Linking impact with results helps align incentives

Financing mechanisms that link impact with results help achieve desired outcomes by aligning the interests of all key stakeholders and drawing on the strengths of each participant to achieve the target outcomes.

  • In the case of ISAs, Chancen International’s model aims to align the incentives between the investor, students, and the education provider. Chancen International screens education providers against standards of quality and market relevancy, and only finances students who receive their education from these partners. This aims to decrease the risk of the student’s financial commitment by ensuring strong educational outcomes that lead to employment. If the students are successful, the fund is successful. If the fund is successful, high-quality education providers will have access to stable cash flows through sustainable student financing mechanisms.
  • Acumen’s Education Facility has an embedded performance-based financing mechanism, where Acumen’s return is contingent on the ability of its investees to perform both financially and against impact metrics. Abdul acknowledged that this can be challenging and that funders need to be fair and hold investees accountable only on impact metrics that are under their control. Doing that may require relying on proxy measurements for improved learning outcomes.
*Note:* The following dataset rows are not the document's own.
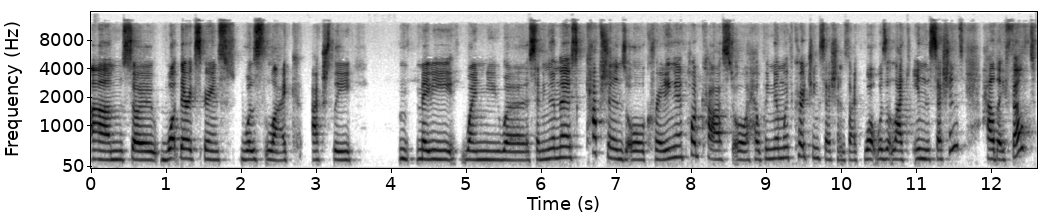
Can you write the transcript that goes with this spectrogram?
Um, so what their experience was like actually maybe when you were sending them those captions or creating their podcast or helping them with coaching sessions like what was it like in the sessions how they felt?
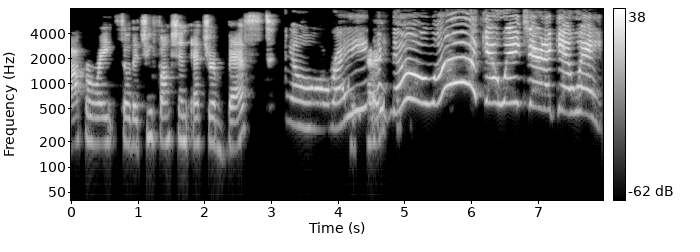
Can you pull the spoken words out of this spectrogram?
operate so that you function at your best. Oh, right? Okay. I know. I can't wait, Sharon. I can't wait.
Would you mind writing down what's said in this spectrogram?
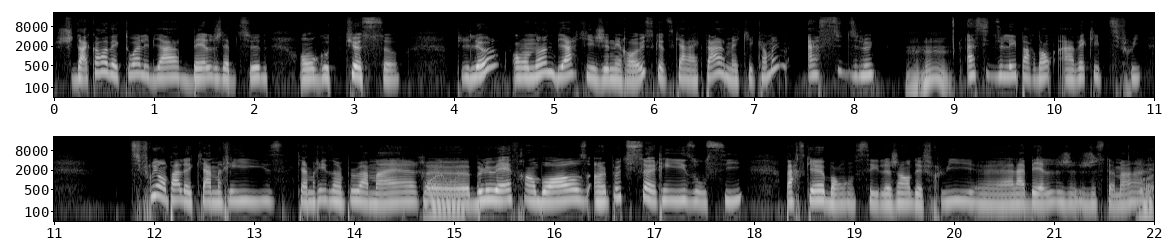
je suis d'accord avec toi, les bières belges d'habitude, on goûte que ça. Puis là, on a une bière qui est généreuse, qui a du caractère, mais qui est quand même acidulée. Mhm. acidulée, pardon, avec les petits fruits. Petits fruits, on parle de camerise, camerise un peu amère, Ouais, euh, bleuet, framboise, un peu de cerise aussi, parce que, bon, c'est le genre de fruits euh, à la belge, justement, Ouais.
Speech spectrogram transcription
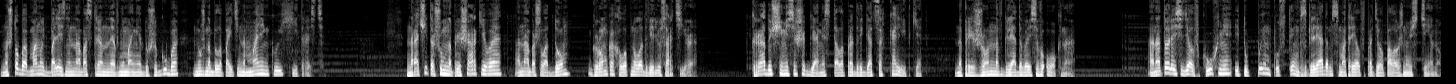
Но чтобы обмануть болезненно обостренное внимание душегуба, нужно было пойти на маленькую хитрость. Нарочито шумно пришаркивая, она обошла дом, громко хлопнула дверью сортира. Крадущимися шагами стала продвигаться к калитке, напряженно вглядываясь в окна. Анатолий сидел в кухне и тупым пустым взглядом смотрел в противоположную стену.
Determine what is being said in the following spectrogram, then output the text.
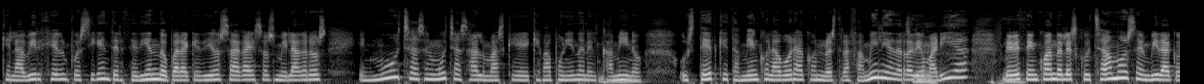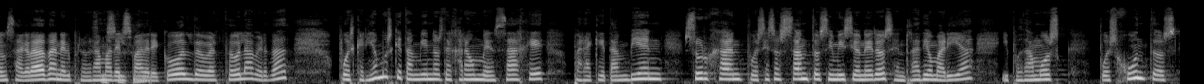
que la Virgen pues siga intercediendo para que Dios haga esos milagros en muchas, en muchas almas que, que va poniendo en el camino. Usted que también colabora con nuestra familia de Radio. María, de vez en cuando le escuchamos en Vida Consagrada, en el programa del. Padre Coldo Berzola, ¿verdad? Pues queríamos que también nos dejara un mensaje para que también surjan pues esos santos y misioneros en Radio María y podamos pues juntos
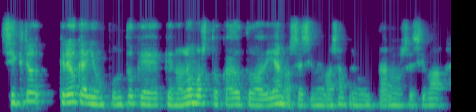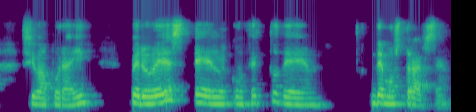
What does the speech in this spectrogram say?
sí creo, creo que hay un punto que, no lo hemos tocado todavía, no sé si me vas a preguntar, no sé si va, si va por ahí, pero es el concepto de, de mostrarse.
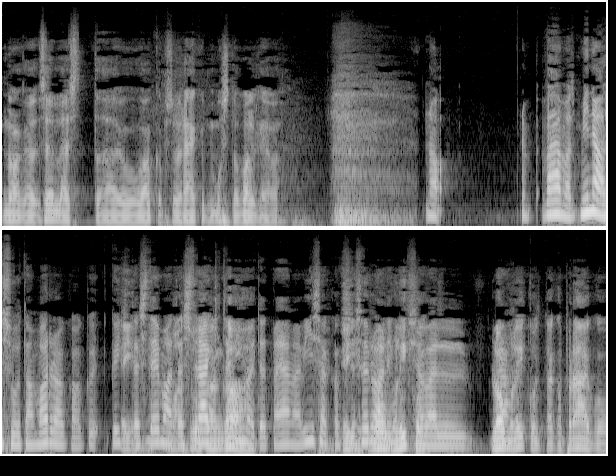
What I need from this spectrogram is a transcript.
no aga sellest ta ju hakkab sulle rääkima mustvalge või? no vähemalt mina suudan Varroga kõikidest ma teemadest rääkida ka. niimoodi, et me jääme viisakaks Ei, ja sõbralikuks ja veel loomulikult, aga praegu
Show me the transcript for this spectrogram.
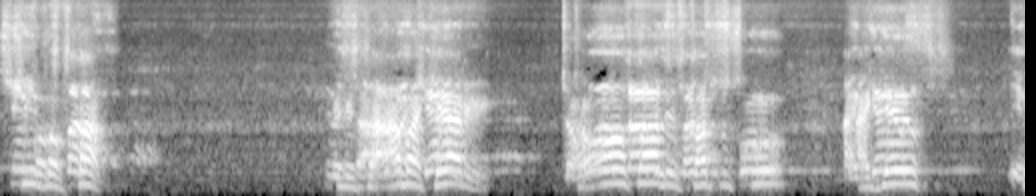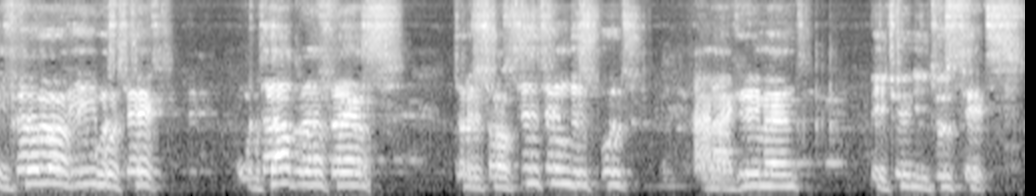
Chief of Staff, Mr. Abakari, to alter the status quo against in favor of Igbo State without reference to the subsisting dispute and agreement between the two states.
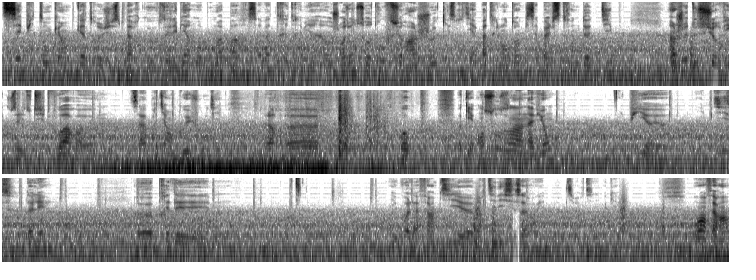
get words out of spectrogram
c'est Python44, j'espère que vous allez bien, moi pour ma part ça va très très bien. Aujourd'hui on se retrouve sur un jeu qui est sorti il n'y a pas très longtemps qui s'appelle Stranded Deep. Un jeu de survie que vous allez tout de suite voir, euh, ça va partir en couille je vous le dis. Alors, euh... Wow. Ok, on se dans un avion, et puis euh, ils me disent d'aller euh, près des... Et voilà, faire un petit euh, martini, c'est ça? Oui, un petit martini, ok. On va en faire un,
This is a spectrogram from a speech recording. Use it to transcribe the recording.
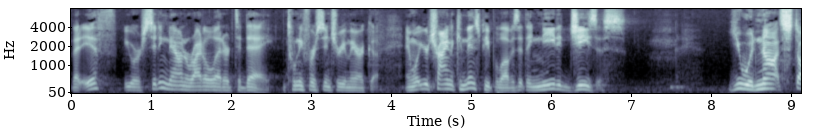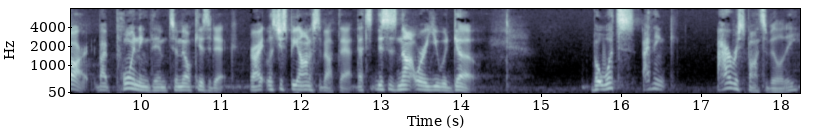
that if you are sitting down to write a letter today, in 21st century America, and what you're trying to convince people of is that they needed Jesus, you would not start by pointing them to Melchizedek, right? Let's just be honest about that. That's, this is not where you would go. But what's, I think, our responsibility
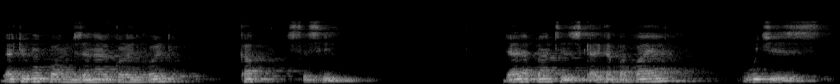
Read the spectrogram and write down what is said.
The active compound is an alkaloid called capsaicin. The other plant is Carica papaya, which is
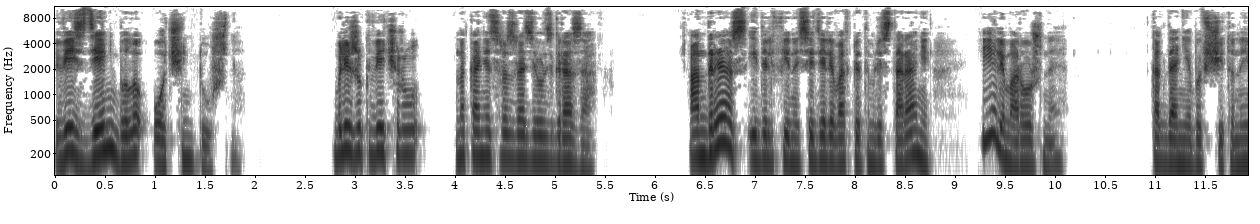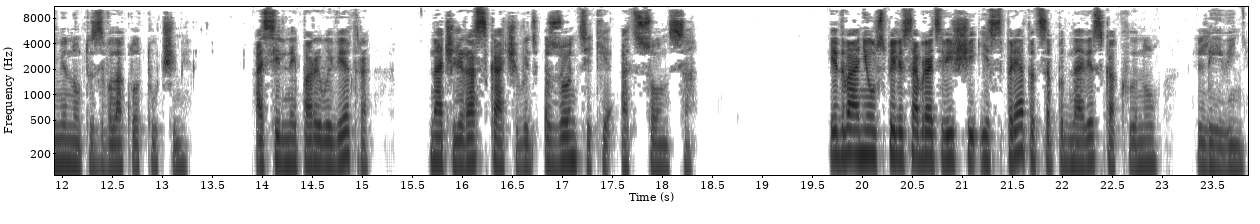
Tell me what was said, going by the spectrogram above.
Весь день было очень душно. Ближе к вечеру, наконец, разразилась гроза. Андреас и Дельфина сидели в открытом ресторане и ели мороженое, когда небо в считанные минуты заволокло тучами, а сильные порывы ветра начали раскачивать зонтики от солнца. Едва они успели собрать вещи и спрятаться под навес, как хлынул ливень.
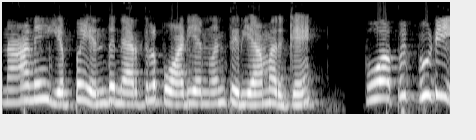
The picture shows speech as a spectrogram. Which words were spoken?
நானே எப்ப எந்த நேரத்துல போடியான்னு தெரியாம இருக்கேன். போ அப்ப புடி.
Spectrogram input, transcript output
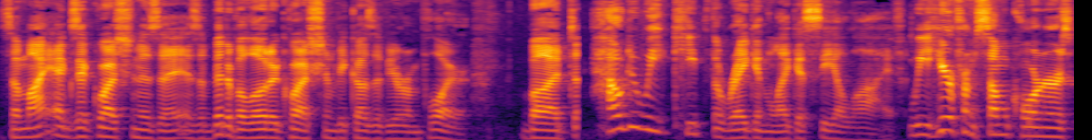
So my exit question is a is a bit of a loaded question because of your employer. But how do we keep the Reagan legacy alive? We hear from some corners,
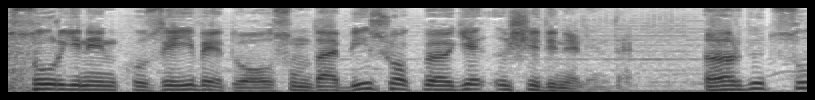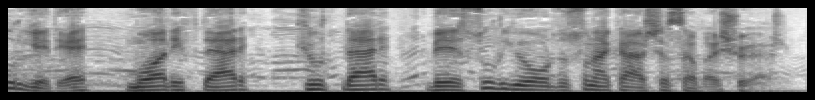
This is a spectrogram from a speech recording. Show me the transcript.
Suriye'nin kuzeyi ve doğusunda birçok bölge IŞİD'in elinde. Örgüt Suriye'de muhalifler, Kürtler ve Suriye ordusuna karşı savaşıyor.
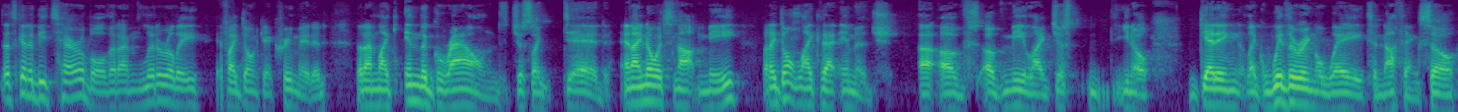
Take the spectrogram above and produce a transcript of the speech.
that's going to be terrible that I'm literally, if I don't get cremated, that I'm like in the ground, just like dead. And I know it's not me, but I don't like that image uh, of of me like just you know getting like withering away to nothing. So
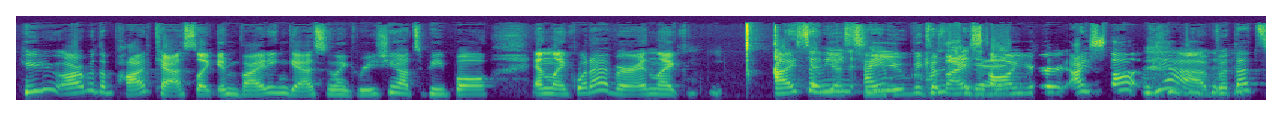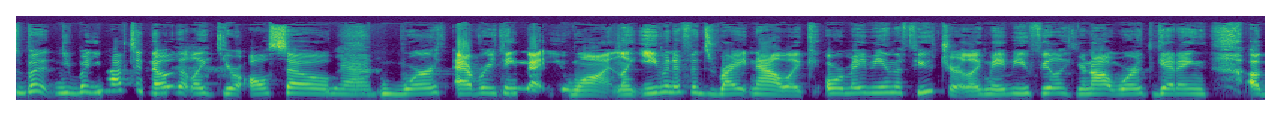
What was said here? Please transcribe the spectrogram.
here you are with a podcast, like inviting guests and like reaching out to people and like whatever. And like I said I mean, yes to you because confident. I saw your I saw yeah, but that's but but you have to know that like you're also yeah. worth everything that you want. Like even if it's right now, like or maybe in the future, like maybe you feel like you're not worth getting a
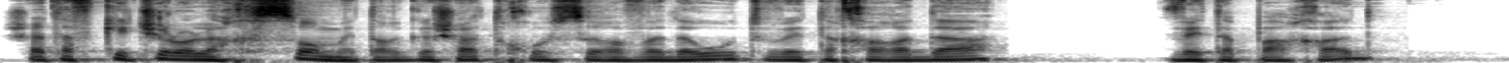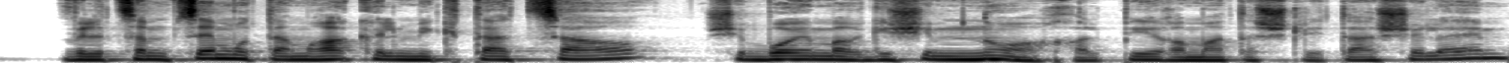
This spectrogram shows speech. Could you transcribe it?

The panel concluded by calling on investors to increase their risk appetite and step up to bridge the investment gap in education. Education is considered a catalytic investment, given its close links to other Sustainable Development Goals such as SDG1 (No poverty), SDG3 (Good health and well-being) and SDG 5 (Gender equality). Impact investors who want to advance the 2030 agenda must consider these linkages and urgently increase resource mobilization to address gaps in this space.

More About The Members and Education Finance Network

Chancen International offers vulnerable youth in Africa access to vocational and higher education programs with strong transition to employment track records. Through Income Share Agreements (ISA), Chancen International’s vision is to see societies transform through the active participation of skilled individuals who become changemakers, innovators, entrepreneurs, and leaders. ISAs provide the upfront financing necessary to cover a students’ education and graduate repayments are income based, after a set threshold.

Acumen Fund is a nonprofit impact investment fund making equity investments in early-stage companies that provide a product or service to the poor. It invests across the agriculture, education, energy, and healthcare sectors in Latin America and the Caribbean, North America, South Asia, and sub-Saharan Africa.

The Education Finance Network was developed with a mission to convene diverse education stakeholders with a focus on leveraging non-state resources to create inclusive, high-quality education systems that assist the one in three children that are out of schools in low- and lower-middle income countries globally.

If you’d like to learn more about the work of the Education Finance Network and apply for membership, please reach out to to know more.


Dalberg uses cookies and related technologies to improve the way the site functions. A cookie is a text file that is stored on your device. We use these text files for functionality such as to analyze our traffic or to personalize content. You can easily control how we use cookies on your device by adjusting the settings below, and you may also change those settings at any time by visiting our privacy policy page.